- _Problem to solve_
Your copy should begin at the line containing "What does the speech in this spectrogram say?" and end at the last line of the records below, matching each line exactly and leaving out pictures.

____________________

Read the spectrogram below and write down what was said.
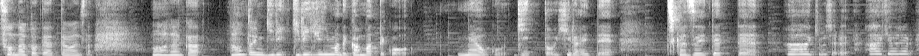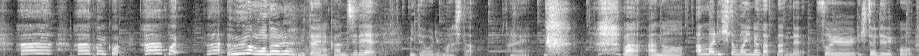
そんなことやってました。もうなんか本当にギリギリギリまで頑張ってこう目をこうギッと開いて近づいてってああ気持ち悪いああ気持ち悪いああ怖い怖いああ怖いあうわ戻るみたいな感じで見ておりました。はい。まああのあんまり人もいなかったんでそういう一人でこう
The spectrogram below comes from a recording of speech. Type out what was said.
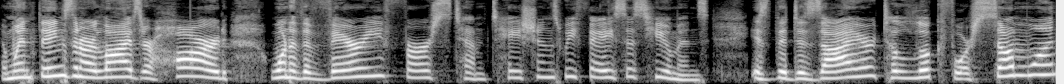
And when things in our lives are hard, one of the very first temptations we face as humans is the desire to look for someone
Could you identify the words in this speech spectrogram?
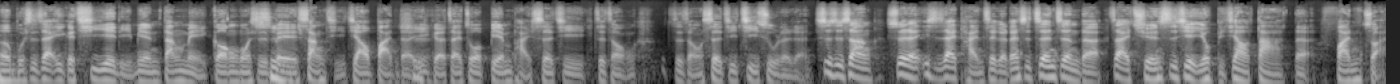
而不是在一个企业里面当美工或是被上级交办的一个在做编排设计这种这种设计技术的人。事实上，虽然一直在谈这个，但是真正的在全世界有比较大的翻转，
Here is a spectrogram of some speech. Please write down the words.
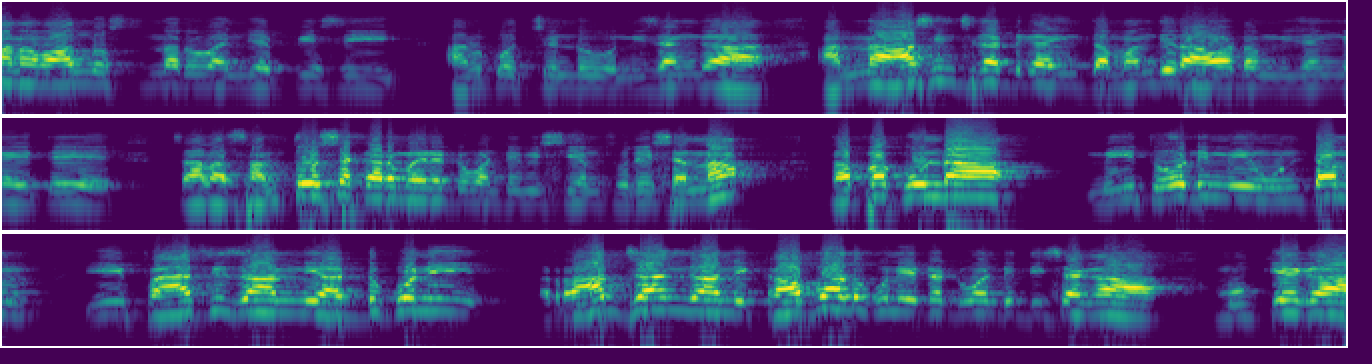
మన వాళ్ళు వస్తున్నారు అని చెప్పేసి అనుకొచ్చిండు. నిజంగా అన్న ఆశించినట్టుగా ఇంతమంది రావడం నిజంగా అయితే చాలా సంతోషకరమైనటువంటి విషయం సురేష్ అన్న. తప్పకుండా మీతోటి మేము ఉంటాం. ఈ ఫ్యాసిజాన్ని అడ్డుకొని రాజ్యాంగాన్ని కాపాడుకునేటటువంటి దిశగా ముఖ్యంగా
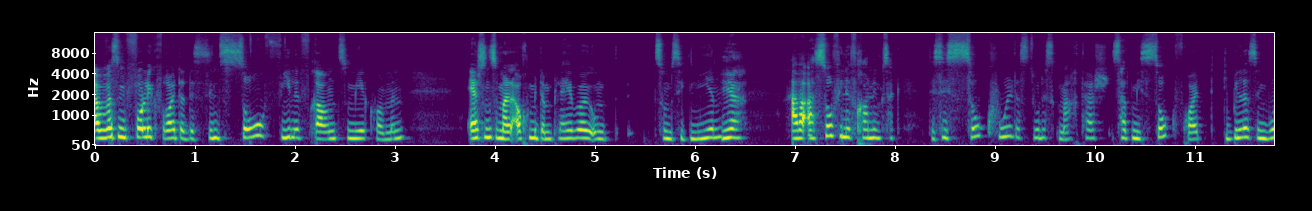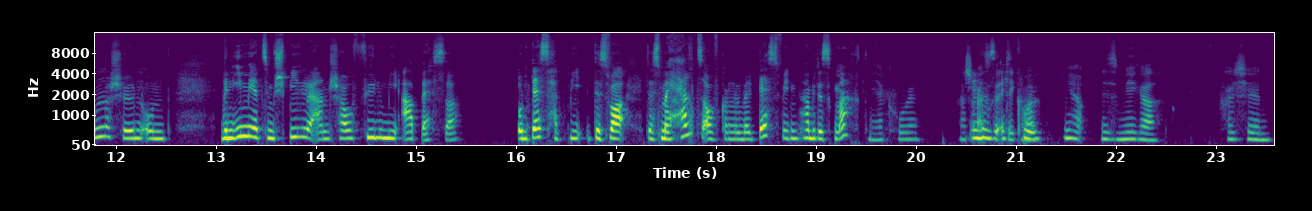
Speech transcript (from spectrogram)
Aber was mich voll gefreut hat, es sind so viele Frauen zu mir gekommen. Erstens mal auch mit dem Playboy und zum Signieren. Ja. Aber auch so viele Frauen die haben gesagt, das ist so cool, dass du das gemacht hast. Es hat mich so gefreut. Die Bilder sind wunderschön und wenn ich mir jetzt im Spiegel anschaue, fühle ich mich auch besser. Und das hat mich, das war, das ist mein Herz aufgegangen, weil deswegen habe ich das gemacht. Ja, cool. Hast das ist echt cool. gemacht. Ja. Das ist mega. Voll schön.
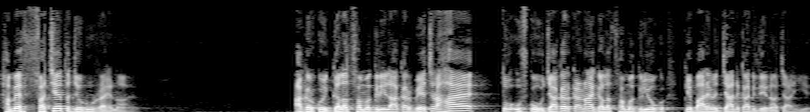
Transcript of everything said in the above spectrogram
हमें सचेत ज़रूर रहना है। अगर कोई गलत सामग्री लाकर बेच रहा है तो उसको उजागर करना है गलत सामग्रियों के बारे में जानकारी देना चाहिए।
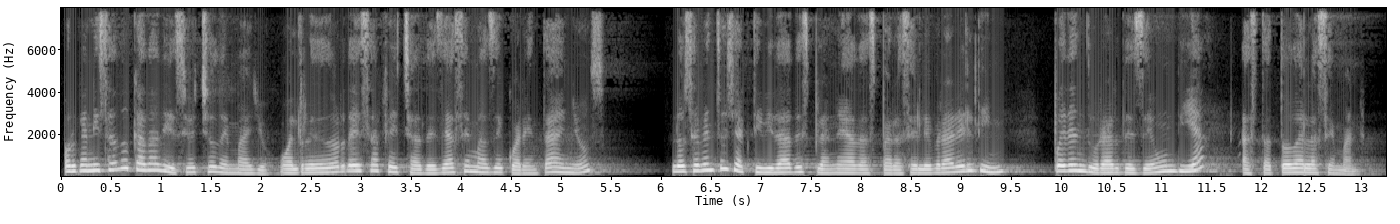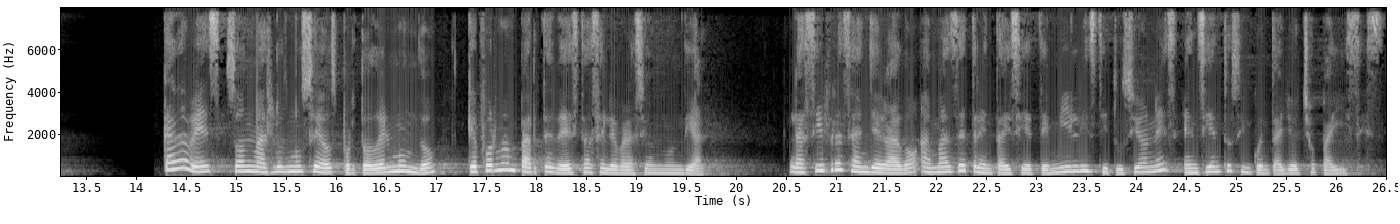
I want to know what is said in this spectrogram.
Organizado cada 18 de mayo o alrededor de esa fecha desde hace más de 40 años, los eventos y actividades planeadas para celebrar el DIM pueden durar desde un día hasta toda la semana. Cada vez son más los museos por todo el mundo que forman parte de esta celebración mundial. Las cifras han llegado a más de 37.000 instituciones en 158 países.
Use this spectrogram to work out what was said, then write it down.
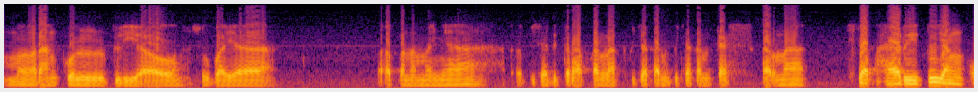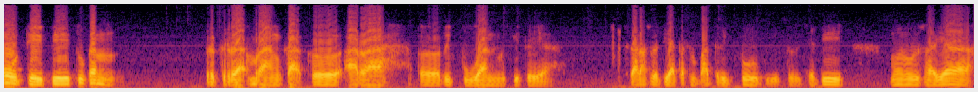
merangkul beliau supaya apa namanya bisa diterapkanlah kebijakan-kebijakan tes karena setiap hari itu yang ODP itu kan bergerak merangkak ke arah e, ribuan begitu ya sekarang sudah di atas 4.000 begitu. Jadi menurut saya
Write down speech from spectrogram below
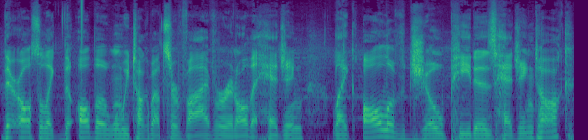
They're also like the all the when we talk about Survivor and all the hedging, like all of Joe Peta's hedging talk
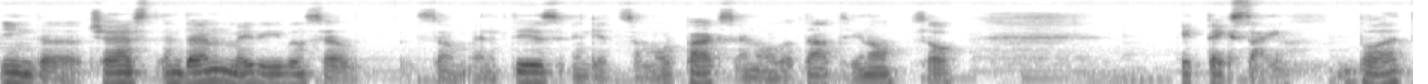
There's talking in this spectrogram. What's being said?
in the chest, and then maybe even sell some NFTs and get some more packs and all of that, you know. So it takes time, but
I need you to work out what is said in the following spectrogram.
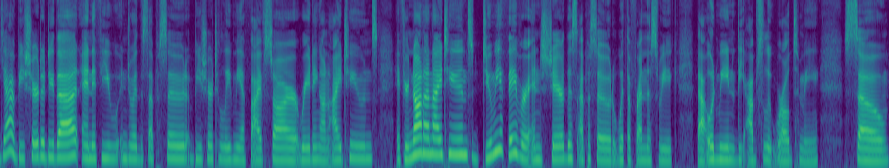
yeah, be sure to do that. And if you enjoyed this episode, be sure to leave me a five star rating on iTunes. If you're not on iTunes, do me a favor and share this episode with a friend this week. That would mean the absolute world to me. So,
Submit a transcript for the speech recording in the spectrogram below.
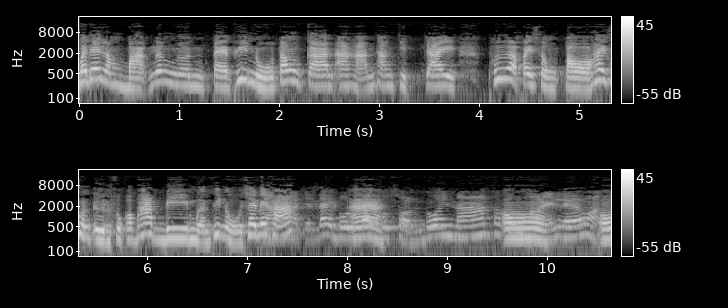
ไม่ได้ลำบากเรื่องเงิน แต่พี่หนูต้องการอาหารทางจิตใจ เพื่อไปส่งต่อให้คนอื่นสุขภาพดีเหมือนพี่หนูใช่ไหมคะจ้าจะได้บุญอ่าได้กุศลด้วยนะถ้าอ๋เขาอหายแล้วอะอ๋อ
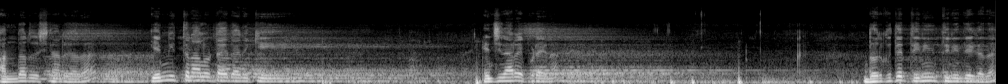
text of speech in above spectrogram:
అందరు చూసినారు కదా. ఎన్ని విత్తనాలు ఉంటాయి దానికి? ఎంచినారా ఎప్పుడైనా? దొరికితే తిని తినిందే కదా.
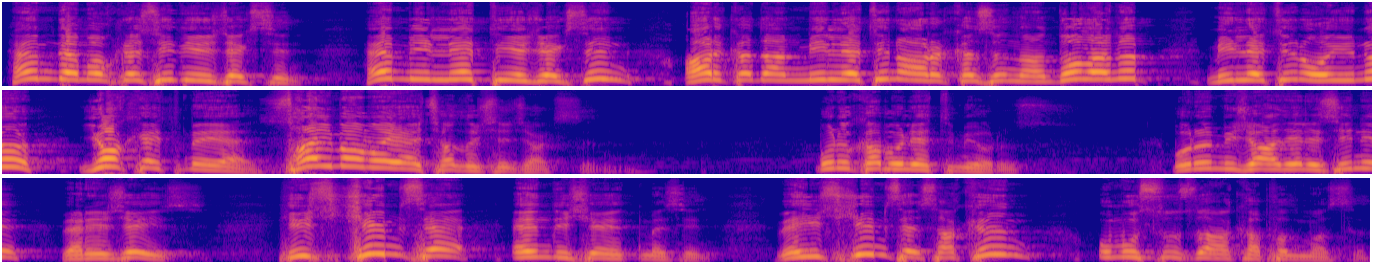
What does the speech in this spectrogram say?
Hem demokrasi diyeceksin, hem millet diyeceksin. Arkadan milletin arkasından dolanıp milletin oyunu yok etmeye, saymamaya çalışacaksın. Bunu kabul etmiyoruz. Bunun mücadelesini vereceğiz. Hiç kimse endişe etmesin ve hiç kimse sakın umutsuzluğa kapılmasın.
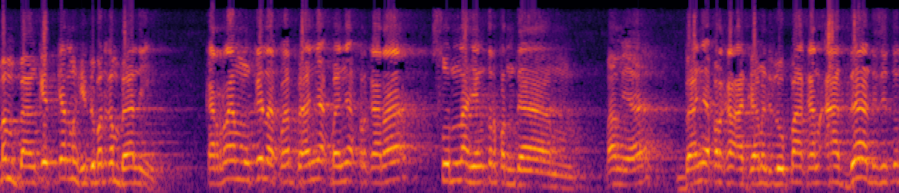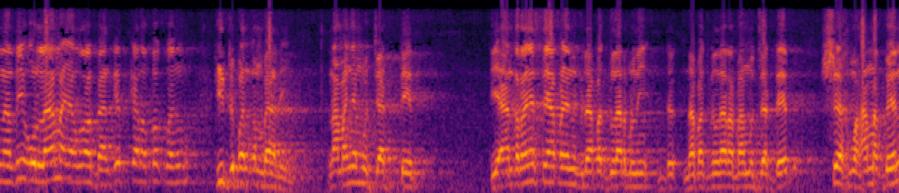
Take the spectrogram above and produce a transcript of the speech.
membangkitkan menghidupkan kembali. Karena mungkin apa? Banyak-banyak perkara sunnah yang terpendam. Paham ya? Banyak perkara agama dilupakan. Ada di situ nanti ulama yang Allah bangkitkan untuk menghidupkan kembali. Namanya mujaddid. Di antaranya siapa yang dapat gelar dapat gelar apa mujaddid? Syekh Muhammad bin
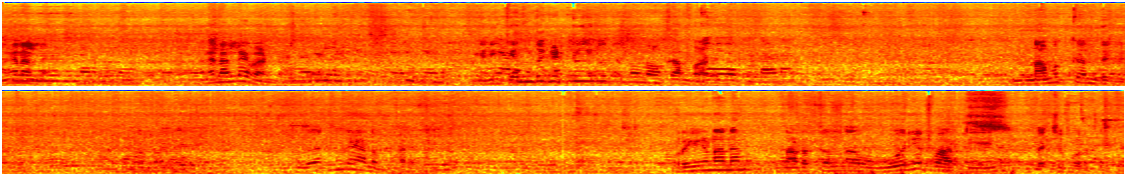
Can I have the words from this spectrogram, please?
അങ്ങനല്ലേ? അങ്ങനല്ലേ വേണ്ട എനിക്കെന്ത് കിട്ടി എന്ന് നോക്കാൻ പാടില്ല. നമുക്കെന്ത് കിട്ടി? തന്നെയാണ് ഭരണം. പ്രീണനം നടത്തുന്ന ഒരു പാർട്ടിയെയും വെച്ച് പുറത്തേക്ക്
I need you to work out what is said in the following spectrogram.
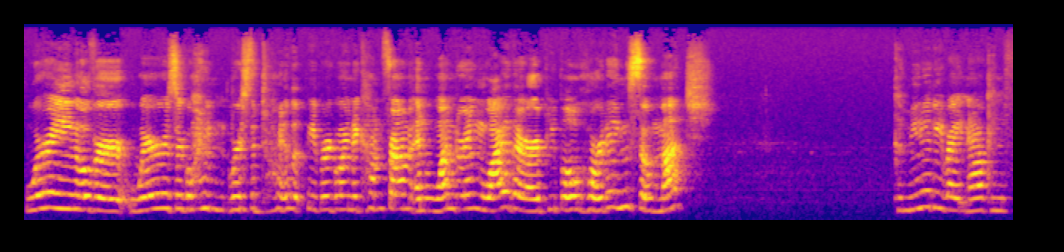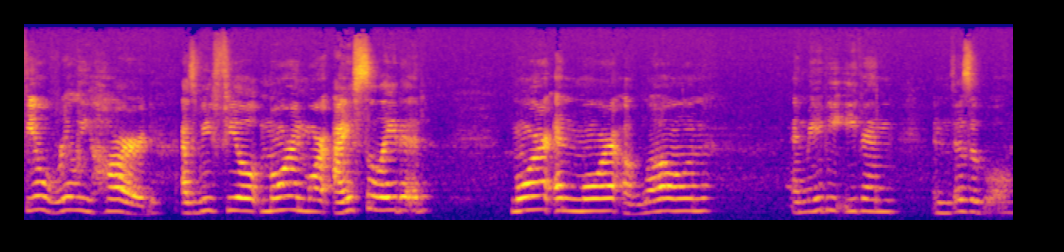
worrying over where is there going where's the toilet paper going to come from and wondering why there are people hoarding so much. Community right now can feel really hard as we feel more and more isolated, more and more alone, and maybe even invisible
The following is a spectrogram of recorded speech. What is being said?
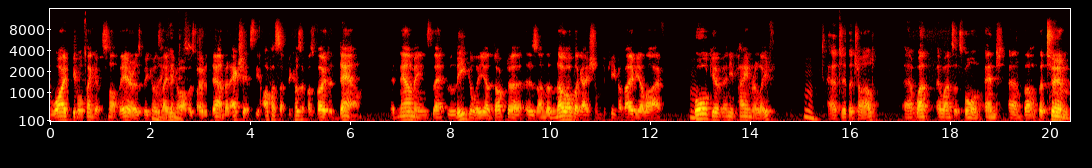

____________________

- _The completed task_
What does the speech in this spectrogram say?
Hem demokrasi diyeceksin, hem millet diyeceksin. Arkadan milletin arkasından dolanıp milletin oyunu yok etmeye, saymamaya çalışacaksın. Bunu kabul etmiyoruz. Bunun mücadelesini vereceğiz. Hiç kimse endişe etmesin ve hiç kimse sakın umutsuzluğa kapılmasın.
Take the spectrogram above and produce a transcript of the speech.
membangkitkan menghidupkan kembali. Karena mungkin apa? Banyak-banyak perkara sunnah yang terpendam. Paham ya? Banyak perkara agama dilupakan. Ada di situ nanti ulama yang Allah bangkitkan untuk menghidupkan kembali. Namanya mujaddid. Di antaranya siapa yang dapat gelar dapat gelar apa mujaddid? Syekh Muhammad bin
Can I have the words from this spectrogram, please?
അങ്ങനല്ലേ? അങ്ങനല്ലേ വേണ്ട എനിക്കെന്ത് കിട്ടി എന്ന് നോക്കാൻ പാടില്ല. നമുക്കെന്ത് കിട്ടി? തന്നെയാണ് ഭരണം. പ്രീണനം നടത്തുന്ന ഒരു പാർട്ടിയെയും വെച്ച് പുറത്തേക്ക്
I need you to work out what is said in the following spectrogram.
worrying over where is there going where's the toilet paper going to come from and wondering why there are people hoarding so much. Community right now can feel really hard as we feel more and more isolated, more and more alone, and maybe even invisible
The following is a spectrogram of recorded speech. What is being said?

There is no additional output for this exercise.